Still, doctors agree that the problem cannot be entirely visual. Whereas more than 88 percent of BDD patients say they also scrutinize the appearance of others, focusing on the feature that they dislike most about themselves, a May 2007 study by Buhlmann and her colleagues shows they do not see the same perversions in other faces that they do in their own. BDD patients rated photographs of other people categorized as “attractive” (by the researchers) as being significantly better looking than did two other groups without BDD, suggesting that the patients’ perception of detail in others does not evoke the same negative emotional response that it does when applied to their own physique, Feusner says.

Indeed, many therapists treat BDD by tackling its emotional aspects, including patients’ perfectionism and fear of being rejected because of how they look. In cognitive-behavior therapy, psychotherapists attack patients’ distorted perceptions head-on and assign actions to help them give up their destructive habits. For instance, in some cases, they may instruct patients to ask other people—friends, family or even strangers—for feedback on their appearance. The others’ invariably positive, or at least neutral, comments can open the door to a patient developing a more realistic and better self-image. The act of confronting others might also help a patient overcome the social anxiety that often accompanies BDD.

Cognitive-behavior techniques can prompt significant recovery from the disorder, according to a 1999 study by psychologist Sabine Wilhelm and her colleagues at Harvard Medical School. But other psychologists believe in a more psychodynamic approach, in which they and the patient also work on uncovering past experiences that may have led to a BDD patient’s poor self-image.

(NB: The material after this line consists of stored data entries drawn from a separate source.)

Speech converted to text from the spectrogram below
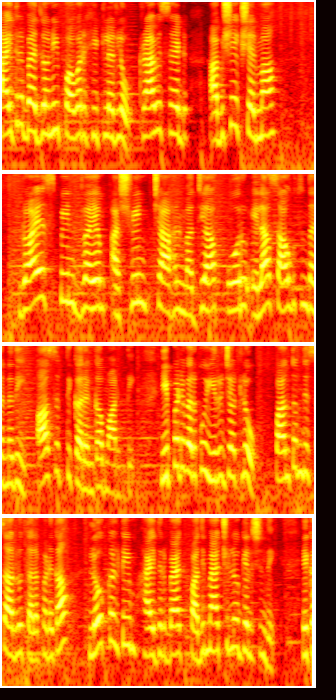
హైదరాబాద్లోని పవర్ హిట్లర్లు Travis Head Abhishek Sharma royal spin ద్వయం అశ్విన్ చాహల్ మధ్య పోరు ఎలా సాగుతుందన్నది ఆసక్తికరంగా మారింది. ఇప్పటి వరకు ఇరు జట్లు పంతొమ్మిది సార్లు తలపడగా లోకల్ టీం హైదరాబాద్ పది మ్యాచ్ల్లో గెలిచింది. ఇక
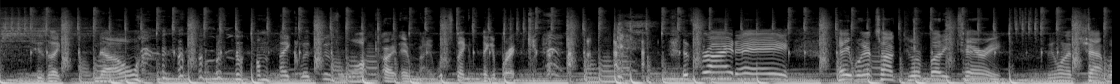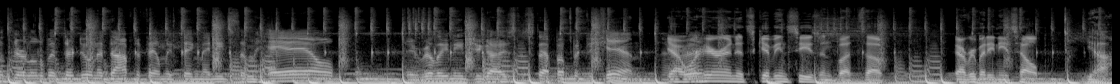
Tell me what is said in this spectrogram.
She's like, "No." I'm like, "Let's just walk." All right, never mind. Let's take, take a break. it's Friday. Hey, we're gonna talk to our buddy Terry. We want to chat with her a little bit. They're doing adopt a family thing. They need some help. They really need you guys to step up if you can. All Yeah, we're right? hearing it's giving season, but uh, everybody needs help. Yeah.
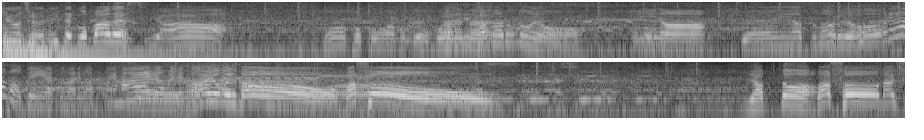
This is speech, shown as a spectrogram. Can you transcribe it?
92.5%です。いやもうここはもう絶対にたまるのよ。いいな全員集まるよ。これはもう全員集まりますね。はいおめでとうはいおめでとう。マッソー。やったー。マッソーナイス。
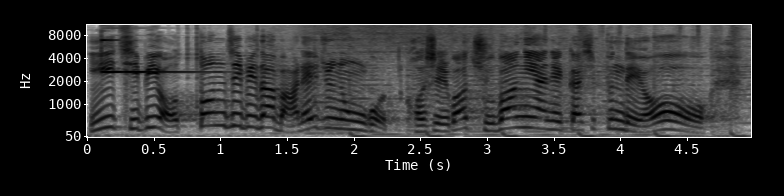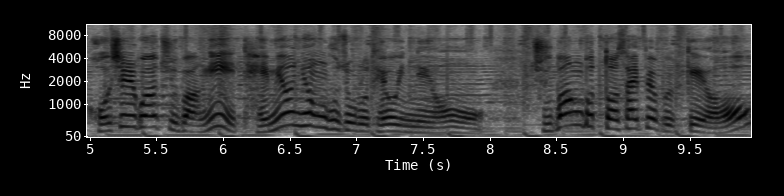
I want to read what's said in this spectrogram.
이 집이 어떤 집이다 말해주는 곳, 거실과 주방이 아닐까 싶은데요. 거실과 주방이 대면형 구조로 되어 있네요. 주방부터 살펴볼게요.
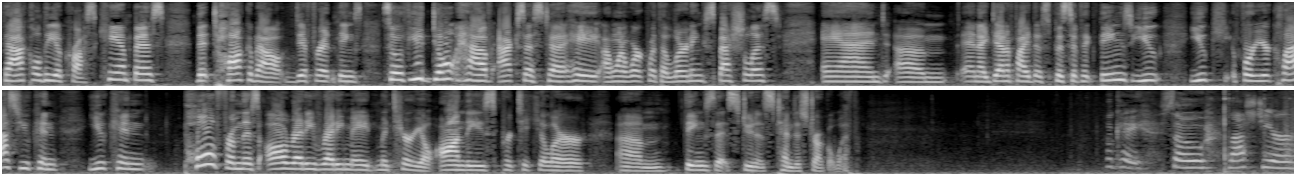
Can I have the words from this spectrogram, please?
faculty across campus that talk about different things. So if you don't have access to, hey, I want to work with a learning specialist and um, and identify the specific things, you you for your class you can you can pull from this already ready-made material on these particular um, things that students tend to struggle with. Okay, so last year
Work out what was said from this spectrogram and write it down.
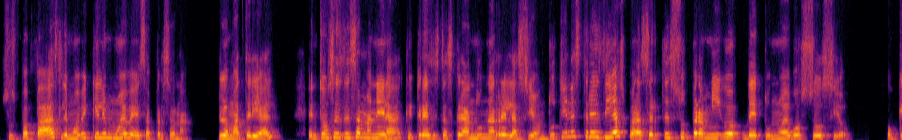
sus papás? ¿Le mueve qué le mueve a esa persona? ¿Lo material? Entonces, de esa manera, ¿qué crees? Estás creando una relación. Tú tienes tres días para hacerte súper amigo de tu nuevo socio, ¿ok?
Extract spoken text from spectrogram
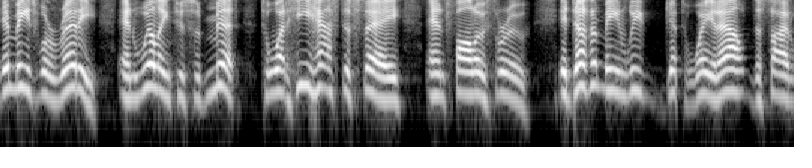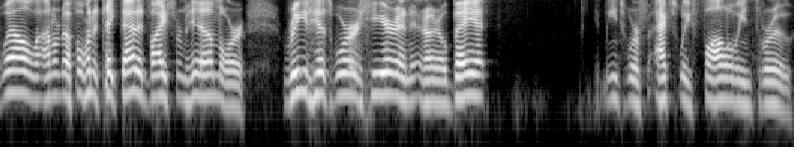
it means we're ready and willing to submit to what he has to say and follow through. It doesn't mean we get to weigh it out, decide, well, I don't know if I want to take that advice from him or read his word here and, and obey it. It means we're actually following through.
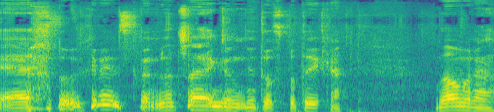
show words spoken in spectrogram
Jezu Chryste, dlaczego mnie to spotyka? Dobra.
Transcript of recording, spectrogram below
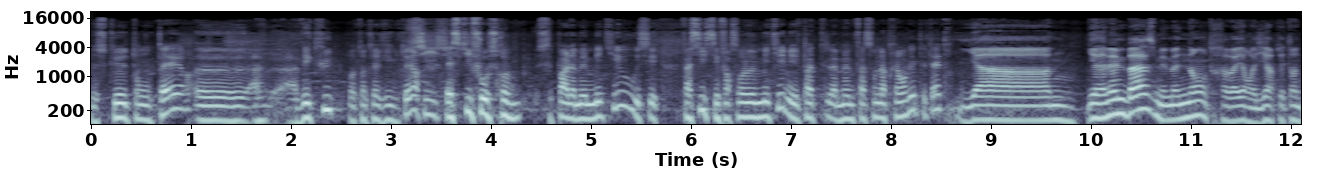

In some cases, patients were neglected as children, says Uwe Gieler, a BDD therapist at the University of Giessen in Germany. According to one theory of attachment, if a mother or father rejects a child during the first 15 months of life, that child may question affection from others as well as his or her own self-worth. As a result, the person can be saddled with both relationship problems and low self-esteem.

Understanding the origins of the problem, Gieler opines, empowers a patient to recognize and “correct” a distorted self-image and put concerns about appearance in perspective. That is, patients may come to understand that imperfections in their face do not equal being an unattractive person or prevent them from having good relationships.

A New Perspective
When Cowen suspected that he had BDD, he went to see Feusner at the Los Angeles Body Dysmorphic Disorder and Body Image Clinic. Feusner diagnosed him with a moderately severe form of the disorder and put him on Prozac, which is now a standard treatment for BDD. He also put Cowen in touch with clinic director and therapist Arie Winograd, who told Cowen to stop touching or looking at his nose, a strategy aimed at curtailing Cowen’s obsessive behaviors.

In particular, the therapist instructed Cowen to avoid all mirrors, which perpetuate the illness because they put a person’s appearance in the forefront of consciousness. Or, as Cowen put it: “You need to forget how you look to reclaim how you are inside.” At close range, mirrors also enable patients to focus too much on facial details, Feusner says, and so may exacerbate the perceptual problem that accompanies the illness.

Cowen was an obedient patient. He stopped the mirror cold turkey, he says, and then gradually relearned to use it—in the normal way—with help from Winograd. For example, Winograd would turn the lights out so Cowen’s face looked less distinct and would coach Cowen to see his visage as a whole rather than focusing on the contours of his nose.

A year after beginning treatment Cowen was able to let go of his obsession with his appearance. “My looks and features and body parts don’t define me now,” Cowen says. “Sometimes I even think I look good.”